Dreams occur during the REM phase of sleep. During this phase, muscles normally become limp. This prevents you from acting out your dreams. People who have narcolepsy often fall into REM sleep quickly and wake up directly from it. As a result, they may have vivid dreams while falling asleep and waking up.
Hypocretin, a chemical in the brain, helps promote wakefulness. Those with narcolepsy have low levels of this chemical. However, it isn't well understood what causes low levels. Researchers think that certain factors work together and cause a lack of hypocretin. These factors may include heredity (which is where I fall under), infections, brain injuries, and autoimmune disorders. (autoimmune disorders occur if the body's immune system mistakenly attacks the body's cells and tissues).
Research is ongoing on the causes of narcolepsy and new ways to treat it.
Narcolepsy & My LifeIt's been a year and a half since I was diagnosed with narcolepsy.

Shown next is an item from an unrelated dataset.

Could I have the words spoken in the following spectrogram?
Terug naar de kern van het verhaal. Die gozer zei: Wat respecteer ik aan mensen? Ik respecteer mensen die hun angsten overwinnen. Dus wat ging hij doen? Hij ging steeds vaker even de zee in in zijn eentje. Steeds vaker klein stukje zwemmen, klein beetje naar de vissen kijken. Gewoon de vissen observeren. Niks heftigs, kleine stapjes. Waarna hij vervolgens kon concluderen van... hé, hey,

I remember the it like it was yesterday. I fought horrible heads for almost a year with no answers! It took one doctor sending to a sleep neurologist. He did a sleep study and day study. It was horrible. I had cords galore attached to me. (I remember thinking how can people sleep with all of this attached to them). Well, a week or so later, I went in for results. The doctor explained I have narcolepsy without cataplexy. This means that my body can still function while in an episode. However, I have family with cataplexy & it can get worse.

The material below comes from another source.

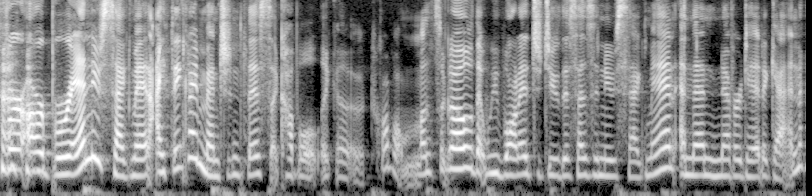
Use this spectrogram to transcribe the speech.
for our brand new segment. I think I mentioned this a couple like a couple months ago that we wanted to do this as a new segment and then never did again.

After diagnosis, I did my research. I went through the the grieving phases. "This can't be right?" "Why me?". I went through denial, resentment, acceptance. I couldn't believe I will have to be on medication the rest of my life. You look at me today, I am fine, I'm a normal person. But what people don't understand is the struggle I have to deal with. Without medicine, I can feel multiple episodes often. Or having to making sure I get a prescription before I run out.
When I go anywhere, the medication has to go with me. I have an alarm that goes off everyday at 2 pm. When I'm with people who don't know, they ask why do you have an alarm. I respond it's to remind me to take my medicine. Then I usually receive a look with why do you take medicine. I usually answer, it's to help prevent my episodes of narcolepsy. Either then, they say "oh you have narcolepsy? (you don't look like you do) Isn't that where you fall asleep." or "so you have to take that? Why do you have to take it? Can't you stop?"

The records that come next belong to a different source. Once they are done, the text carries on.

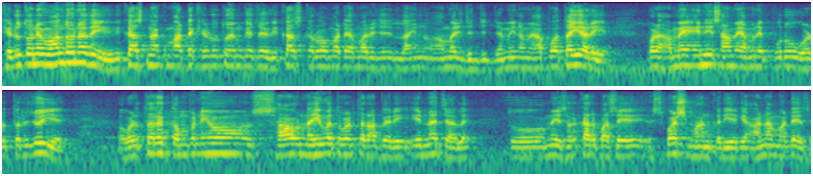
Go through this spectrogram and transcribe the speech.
ખેડૂતોને વાંધો નથી, વિકાસના માટે ખેડૂતો એમ કે છે, વિકાસ કરવા માટે અમારી જે લાઈન, અમારી જમીન અમે આપવા તૈયાર છીએ. પણ અમે એની સામે અમને પૂરું વળતર જોઈએ. વળતર કંપનીઓ સાવ નહિવત વળતર આપે રહી, એ ન ચાલે. તો અમે સરકાર પાસે સ્પષ્ટ માંગ કરીએ કે આના માટે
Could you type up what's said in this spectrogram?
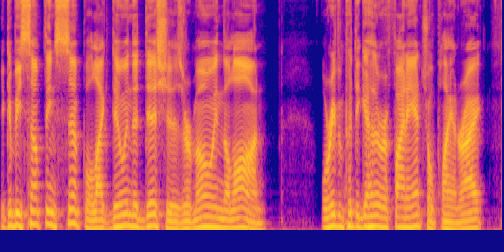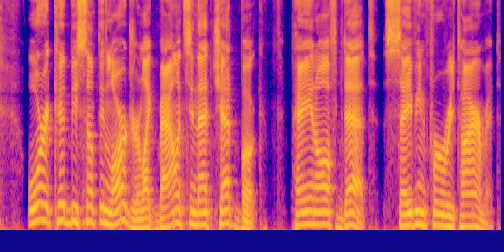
It could be something simple like doing the dishes or mowing the lawn or even put together a financial plan, right? Or it could be something larger like balancing that checkbook, paying off debt, saving for retirement.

So I'm here to help educate you.
If I don't take my medicine, I will lose my license. Or if I don't have an alarm set to remind me to take my second dose; there may be a time where I'm driving and have a few seconds of an episode.(I do not drive if I feel tired or I pull over when I start to feel as if an episode may happen) A few seconds is enough time to have an accident. I can still do my normal activities and daily responsibilities.
There was one thing that upset me and I have accepted it for the better. When I was diagnosed, I had already finished my Associates Degree concentrated in Criminal Justice and partially in my Bachelor's. I had so many options after graduation. Well, now being diagnosed with Narcolepsy that has cut my job choices.
On a brighter note, I have learned to love myself. I have learned the feelings of what an episode feels like or the oncoming of one. I know my limits. This means, now that I know the symptoms before an episode, I am able to react in the necessary environment, like pulling over when driving if I feel the symptoms. Even though this is a lifetime disorder, I would rather now live with it than without it. It is something that makes me me. I have the possibility to educate people now. & That is just what I do :)
(Thank you for following along and sorry it was long)
If you have any questions feel free to ask please :).